───── SUPPLIED INFORMATION
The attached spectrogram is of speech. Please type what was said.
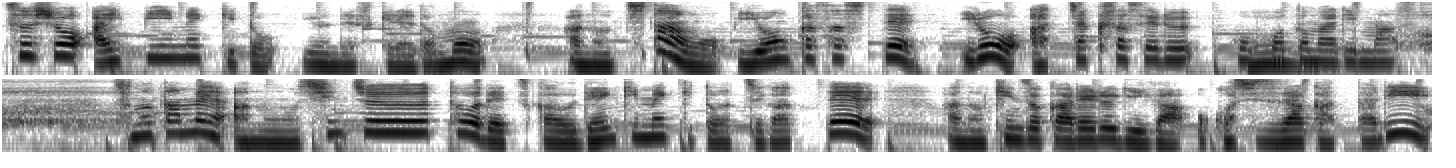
通称 IP メッキと言うんですけれども、あの、チタンをイオン化させて、色を圧着させる方法となります。そのため、あの、真鍮等で使う電気メッキとは違って、あの、金属アレルギーが起こしづらかったり、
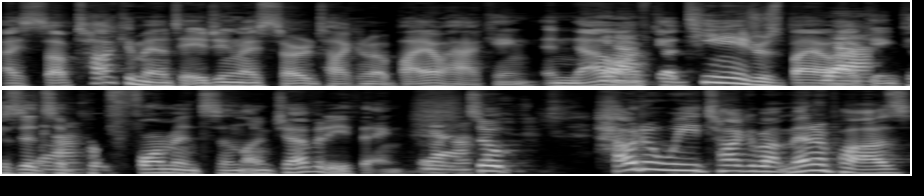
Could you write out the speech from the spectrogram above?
I stopped talking about anti-aging and I started talking about biohacking. And now Yeah. I've got teenagers biohacking because it's Yeah. a performance and longevity thing. So, how do we talk about menopause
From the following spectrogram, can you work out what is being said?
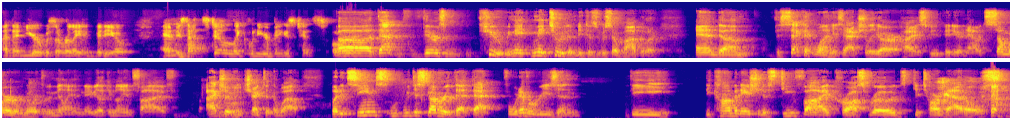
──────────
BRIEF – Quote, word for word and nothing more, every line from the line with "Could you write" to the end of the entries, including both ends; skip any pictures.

EXERCISE SOLUTION –
Could you write out the speech from the spectrogram above?
I stopped talking about anti-aging and I started talking about biohacking. And now Yeah. I've got teenagers biohacking because it's Yeah. a performance and longevity thing. So, how do we talk about menopause
From the following spectrogram, can you work out what is being said?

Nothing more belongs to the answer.